Supplied data
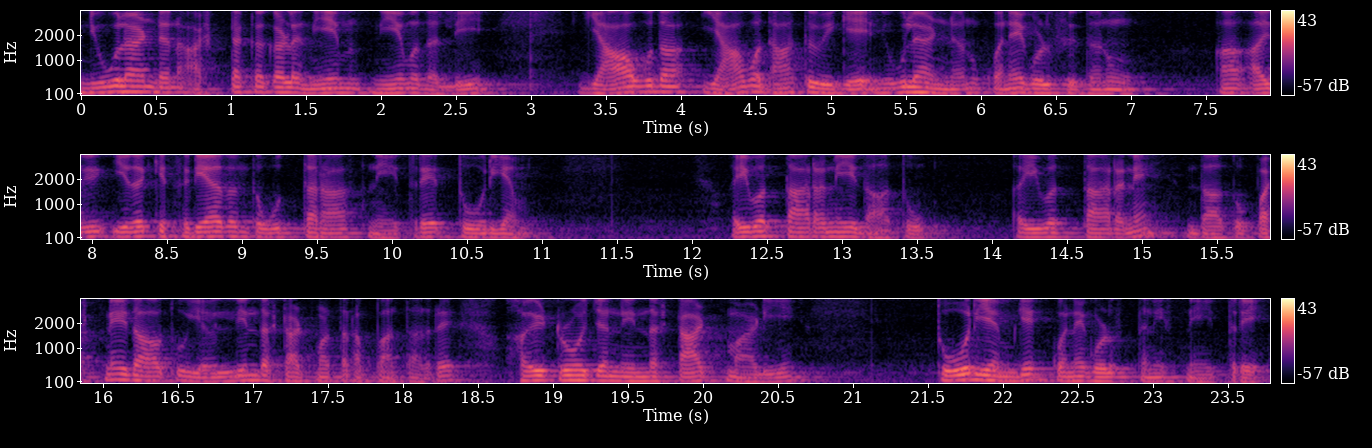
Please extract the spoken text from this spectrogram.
ನ್ಯೂಲ್ಯಾಂಡನ ಅಷ್ಟಕಗಳ ನಿಯಮ, ನಿಯಮದಲ್ಲಿ ಯಾವುದ, ಯಾವ ಧಾತುವಿಗೆ ನ್ಯೂಲ್ಯಾಂಡನ್ನು ಕೊನೆಗೊಳಿಸಿದನು? ಇದಕ್ಕೆ ಸರಿಯಾದಂಥ ಉತ್ತರ, ಸ್ನೇಹಿತರೆ, ತೋರಿಯಂ. ಐವತ್ತಾರನೇ ಧಾತು. ಐವತ್ತಾರನೇ ಧಾತು. ಫಸ್ಟ್ನೇ ಧಾತು ಎಲ್ಲಿಂದ ಸ್ಟಾರ್ಟ್ ಮಾಡ್ತಾರಪ್ಪ ಅಂತಂದರೆ, ಹೈಡ್ರೋಜನ್ನಿಂದ ಸ್ಟಾರ್ಟ್ ಮಾಡಿ ತೋರಿಯಂಗೆ ಕೊನೆಗೊಳಿಸ್ತಾನೆ, ಸ್ನೇಹಿತರೆ.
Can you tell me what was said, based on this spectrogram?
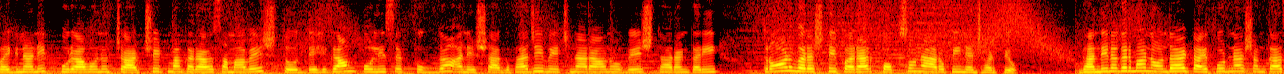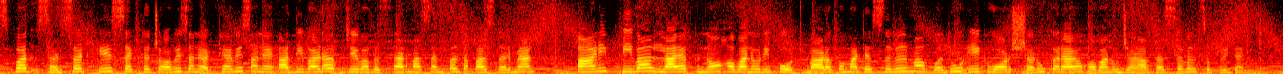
વૈજ્ઞાનિક પુરાવાનો ચાર્જશીટમાં કરાયો સમાવેશ, તો દહેગામ પોલીસે ફુગ્ગા અને શાકભાજી વેચનારાઓનો વેશ ધારણ કરી ત્રણ વર્ષથી ફરાર પોક્સોના આરોપીને ઝડપ્યો. ગાંધીનગરમાં નોંધાયા ટાઇફોઇડના શંકાસ્પદ સડસઠ કેસ સેક્ટર ચોવીસ અને અઠ્યાવીસ અને આદિવાડા જેવા વિસ્તારમાં સેમ્પલ તપાસ દરમિયાન પાણી પીવા લાયક ન હોવાનો રિપોર્ટ બાળકો માટે સિવિલમાં વધુ એક વોર્ડ શરૂ કરાયો હોવાનું જણાવતા સિવિલ સુપ્રિન્ટેન્ડન્ટ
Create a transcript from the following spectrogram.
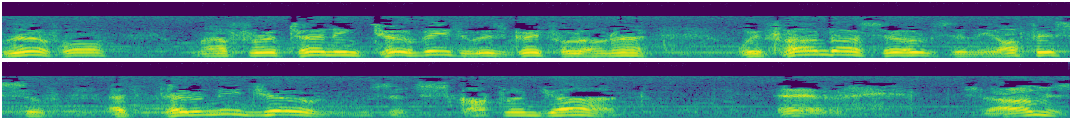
Therefore, after returning Toby to his grateful owner, we found ourselves in the office of Athelney Jones at Scotland Yard. Well, Holmes,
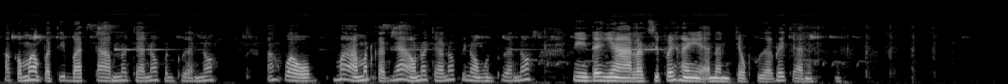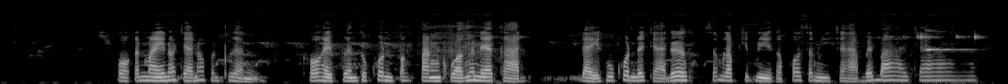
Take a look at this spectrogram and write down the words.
เฮาก็มาปฏิบัติตามเนาะจ้ะเนาะเพื่อนๆเนาะอะเว้ามามันก็ยาวเนาะจ้ะเนาะพี่น้องเพื่อนๆเนาะนี่ได้ยาละสิไปให้อันนั้นเจ้าเผือกได้จ้ะนี่ พอกันไหมเนาะจ้าเนาะเพื่อนๆขอให้เพื่อนทุกคนปังๆขวางเงินในอากาศได้ทุกคนด้วยจ้าเด้อสำหรับคลิปนี้กับพ่อสมีจ้าบ๊ายบายจ้า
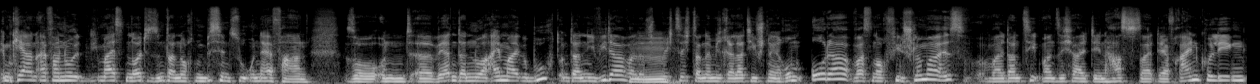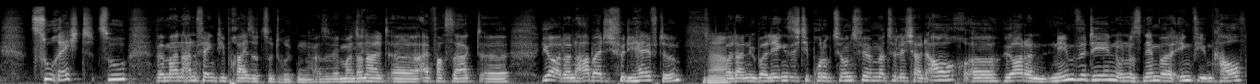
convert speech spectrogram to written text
Im Kern einfach nur, die meisten Leute sind dann noch ein bisschen zu unerfahren. So, und äh, werden dann nur einmal gebucht und dann nie wieder, weil mhm. das spricht sich dann nämlich relativ schnell rum. Oder, was noch viel schlimmer ist, weil dann zieht man sich halt den Hass seit der freien Kollegen zu Recht zu, wenn man anfängt, die Preise zu drücken. Also wenn man dann halt äh, einfach sagt, äh, ja, dann arbeite ich für die Hälfte, ja. weil dann überlegen sich die Produktionsfirmen natürlich halt auch, äh, ja, dann nehmen wir den und das nehmen wir irgendwie im Kauf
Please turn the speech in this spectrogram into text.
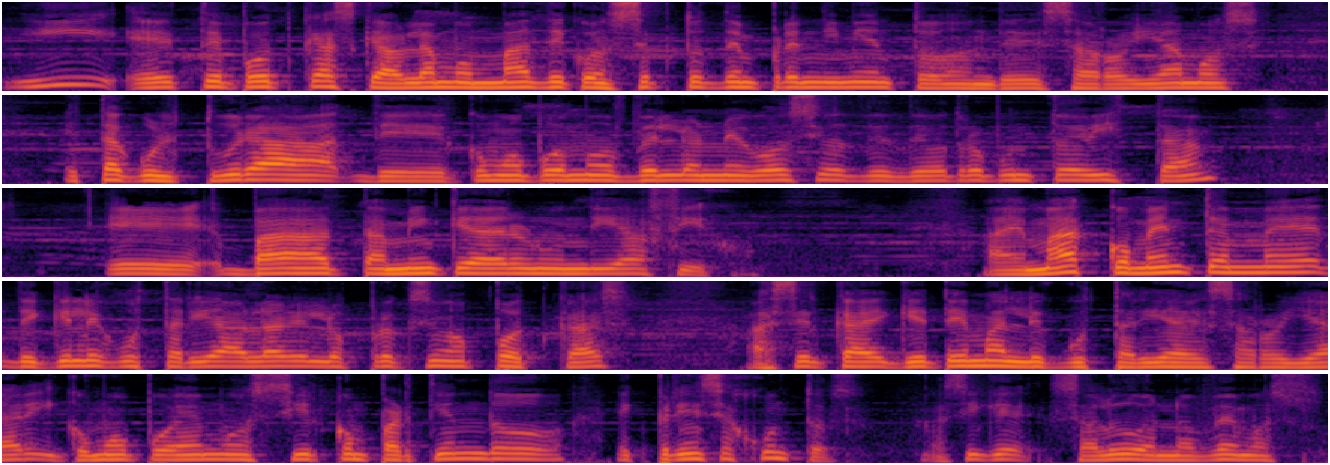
Y este podcast que hablamos más de conceptos de emprendimiento, donde desarrollamos esta cultura de cómo podemos ver los negocios desde otro punto de vista eh, va a también quedar en un día fijo. Además, coméntenme de qué les gustaría hablar en los próximos podcasts, acerca de qué temas les gustaría desarrollar y cómo podemos ir compartiendo experiencias juntos. Así que saludos, nos vemos.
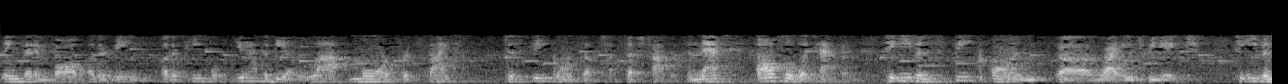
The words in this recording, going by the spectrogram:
things that involve other beings, other people, you have to be a lot more precise to speak on such, such topics. And that's also what's happened. To even speak on uh, YHVH, to even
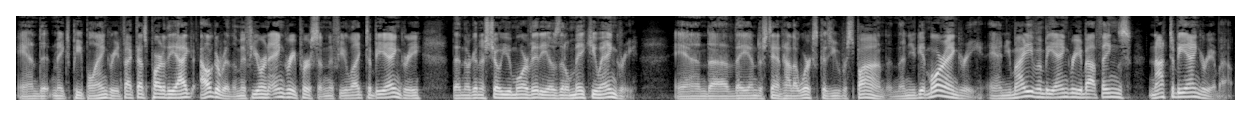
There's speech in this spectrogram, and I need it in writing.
And it makes people angry. In fact, that's part of the ag- algorithm. If you're an angry person, if you like to be angry, then they're going to show you more videos that'll make you angry. And uh, they understand how that works because you respond and then you get more angry. And you might even be angry about things not to be angry about.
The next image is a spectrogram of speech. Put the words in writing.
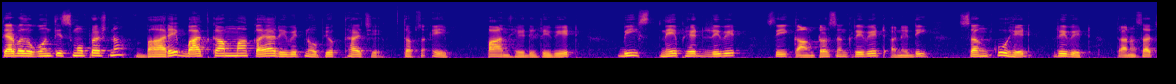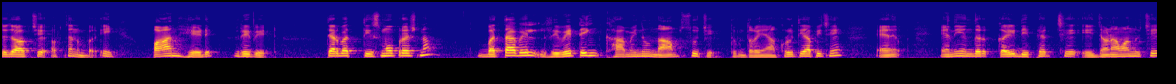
ત્યારબાદ ઓગણત્રીસમો પ્રશ્ન, ભારે બાંધકામમાં કયા રિવેટનો ઉપયોગ થાય છે? તો option A pan head rivet. B snap head rivet. C countersunk rivet. અને ડી શંકુ હેડ રિવેટ. તો આનો સાચો જવાબ છે option number A pan head rivet. ત્યારબાદ ત્રીસમો પ્રશ્ન, બતાવેલ રિવેટિંગ ખામીનું નામ શું છે? તો મિત્રો, અહીંયા આકૃતિ આપી છે. એને, એની અંદર કઈ ડિફેક્ટ છે એ જણાવવાનું છે,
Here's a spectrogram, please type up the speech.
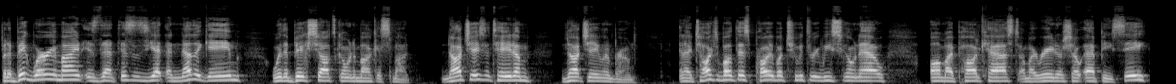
but a big worry of mine is that this is yet another game where the big shots going to Marcus Smart. Not Jayson Tatum, not Jaylen Brown. And I talked about this probably about two or three weeks ago now on my podcast, on my radio show at BC.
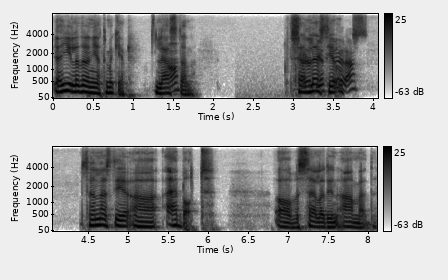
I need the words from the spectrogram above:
jag gillade den jättemycket. Läs ja. den. Sen läste jag, också, sen läste jag uh, Abbott av Saladin Ahmed.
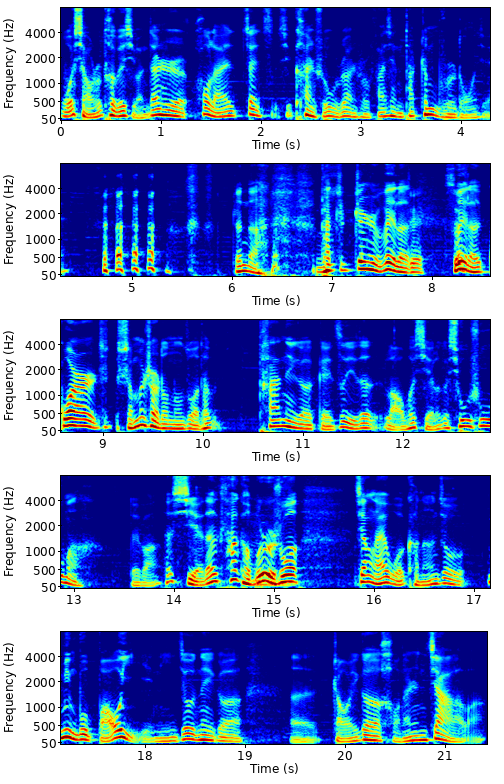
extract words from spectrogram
我小时候特别喜欢，但是后来再仔细看《水浒传》的时候，发现他真不是东西，真的，他真真是为了为了官儿，什么事儿都能做。他他那个给自己的老婆写了个休书嘛，对吧？他写的他可不是说将来我可能就命不保矣，你就那个。呃，找一个好男人嫁了吧？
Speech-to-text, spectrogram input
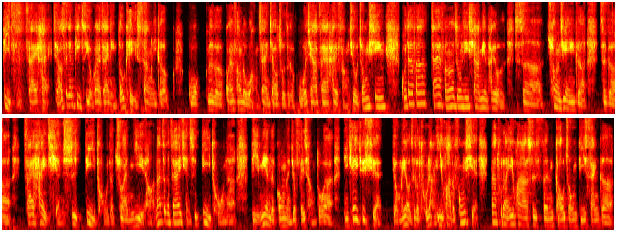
地质灾害？只要是跟地质有关的灾害，你都可以上一个国那个官方的网站，叫做这个国家灾害防救中心。国家发灾害防救中心下面它有是创建一个这个灾害潜示地图的专业哈。那这个灾害潜示地图呢，里面的功能就非常多了，你可以去选。有没有这个土壤异化的风险？那土壤异化是分高中低三个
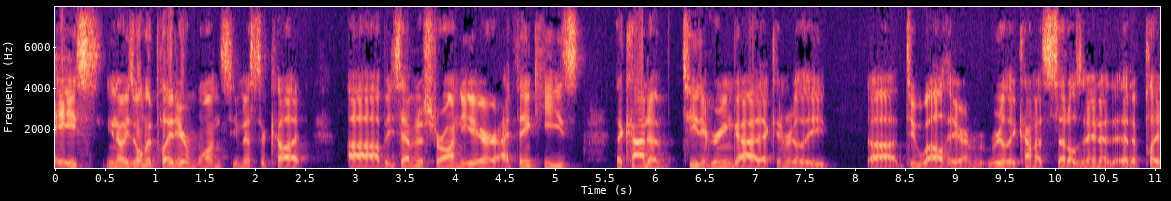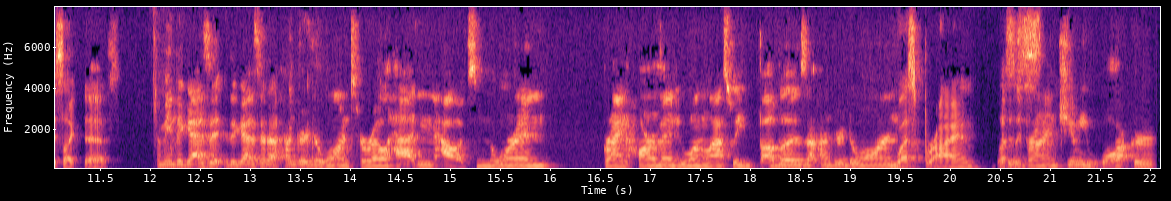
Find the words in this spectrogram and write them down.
ace. You know, he's only played here once. He missed a cut, uh, but he's having a strong year. I think he's the kind of tee to green guy that can really uh, do well here and really kind of settles in at, at, a place like this. I mean, the guys at the guys at hundred to one: Tyrrell Hatton, Alex Noren, Brian Harman, who won last week. Bubba is hundred to one. Wes Bryan, Wesley is, Bryan, Jimmy Walker,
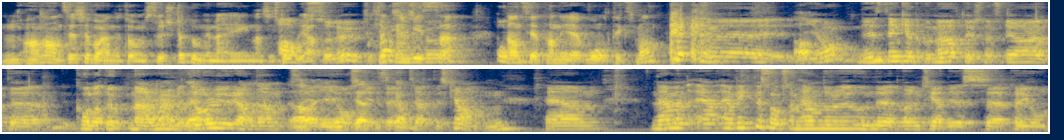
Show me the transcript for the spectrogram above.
Mm, han anses ju vara en av de största kungarna i Englands historia. Absolut. Och sen kan vissa. Och- anse att han är våldtäktsman. Eh, ja. det tänker jag inte bemöta just nu för det har jag inte kollat upp närmare. Men det har du ju redan nämnt Ja, i avsnittet 30 kamp. 30 kamp. Ehm, nej men en, en viktig sak som händer under Edvard IIIs eh, period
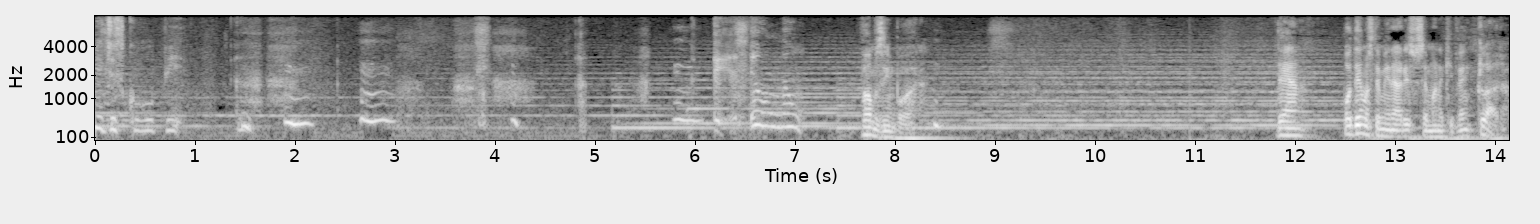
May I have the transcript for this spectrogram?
Me desculpe. Eu não. Vamos embora. Dan, podemos terminar isso semana que vem? Claro.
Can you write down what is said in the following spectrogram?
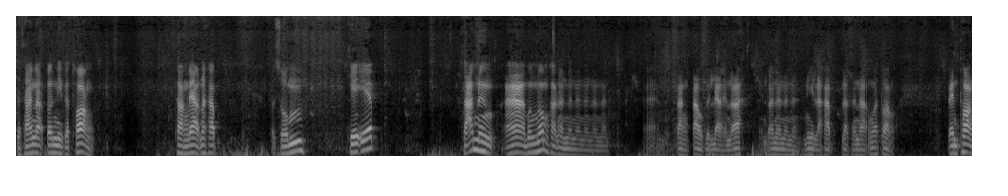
สถานะตอนนี้ก็ท่องท่องแล้วนะครับ ผสม KF สามหนึ่งอ่าเบื้องนมครับนั่นนั่นนั่นนั่นนั่นอ่าตั้งเตาขึ้นแล้วเห็นปะเห็นว่านั่นนั่นนี่แหละครับ ลักษณะว่าท่อง เป็นท่อง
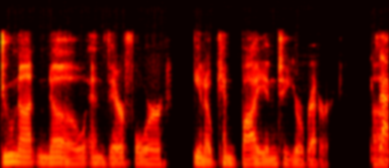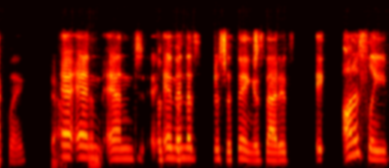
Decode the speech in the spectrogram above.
do not know and therefore you know can buy into your rhetoric Uh, Exactly. yeah. A- and and and then that's just the thing is that it's it, honestly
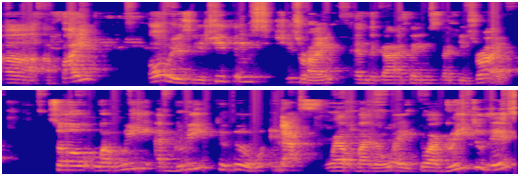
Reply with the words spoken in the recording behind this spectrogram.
uh, a fight, obviously she thinks she's right, and the guy thinks that he's right. So what we agreed to do, and Yes. well, by the way, to agree to this,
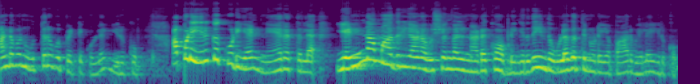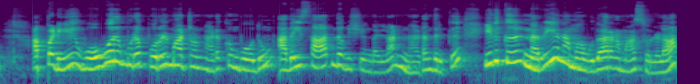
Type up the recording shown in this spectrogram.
ஆண்டவன் உத்தரவு பெட்டிக்குள்ளே இருக்கும். அப்படி இருக்கக்கூடிய நேரத்தில் என்ன மாதிரியான விஷயங்கள் நடக்கும் அப்படிங்கிறது இந்த உலகத்தினுடைய பார்வையில் இருக்கும். அப்படி ஒவ்வொரு முறை பொருள் மாற்றம் நடக்கும்போதும் அதை சார்ந்த விஷயங்கள்லாம் நடந்திருக்கு. இதுக்கு நிறைய நம்ம உதாரணமாக சொல்லலாம்.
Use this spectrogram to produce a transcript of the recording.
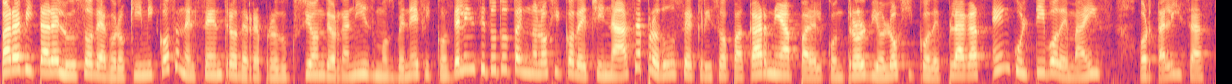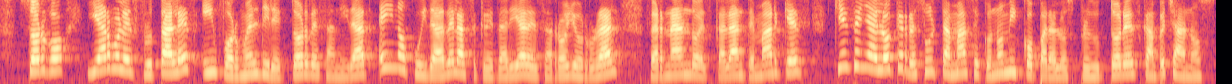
para evitar el uso de agroquímicos en el Centro de Reproducción de Organismos Benéficos del Instituto Tecnológico de China se produce crisopa carnia para el control biológico de plagas en cultivo de maíz, hortalizas, sorgo y árboles frutales, informó el director de Sanidad e Inocuidad de la Secretaría de Desarrollo Rural, Fernando Escalante Márquez, quien señaló que resulta más económico para los productores campechanos.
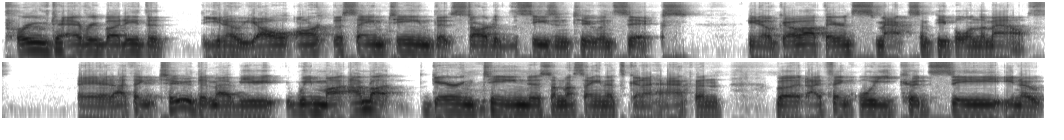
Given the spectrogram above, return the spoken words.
prove to everybody that you know y'all aren't the same team that started the season two and six. You know, go out there and smack some people in the mouth. And I think too that maybe we might. I'm not guaranteeing this. I'm not saying that's going to happen, but I think we could see you know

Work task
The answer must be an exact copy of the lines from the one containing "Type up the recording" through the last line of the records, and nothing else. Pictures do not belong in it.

Output of the task
Type up the recording shown in this spectrogram.
ஆண்டவன் உத்தரவு பெட்டிக்குள்ளே இருக்கும். அப்படி இருக்கக்கூடிய நேரத்தில் என்ன மாதிரியான விஷயங்கள் நடக்கும் அப்படிங்கிறது இந்த உலகத்தினுடைய பார்வையில் இருக்கும். அப்படி ஒவ்வொரு முறை பொருள் மாற்றம் நடக்கும்போதும் அதை சார்ந்த விஷயங்கள்லாம் நடந்திருக்கு. இதுக்கு நிறைய நம்ம உதாரணமாக சொல்லலாம்.
Use this spectrogram to produce a transcript of the recording.
para evitar el uso de agroquímicos en el Centro de Reproducción de Organismos Benéficos del Instituto Tecnológico de China se produce crisopa carnia para el control biológico de plagas en cultivo de maíz, hortalizas, sorgo y árboles frutales, informó el director de Sanidad e Inocuidad de la Secretaría de Desarrollo Rural, Fernando Escalante Márquez, quien señaló que resulta más económico para los productores campechanos.
Given the spectrogram above, return the spoken words.
prove to everybody that you know y'all aren't the same team that started the season two and six. You know, go out there and smack some people in the mouth. And I think too that maybe we might. I'm not guaranteeing this. I'm not saying that's going to happen, but I think we could see you know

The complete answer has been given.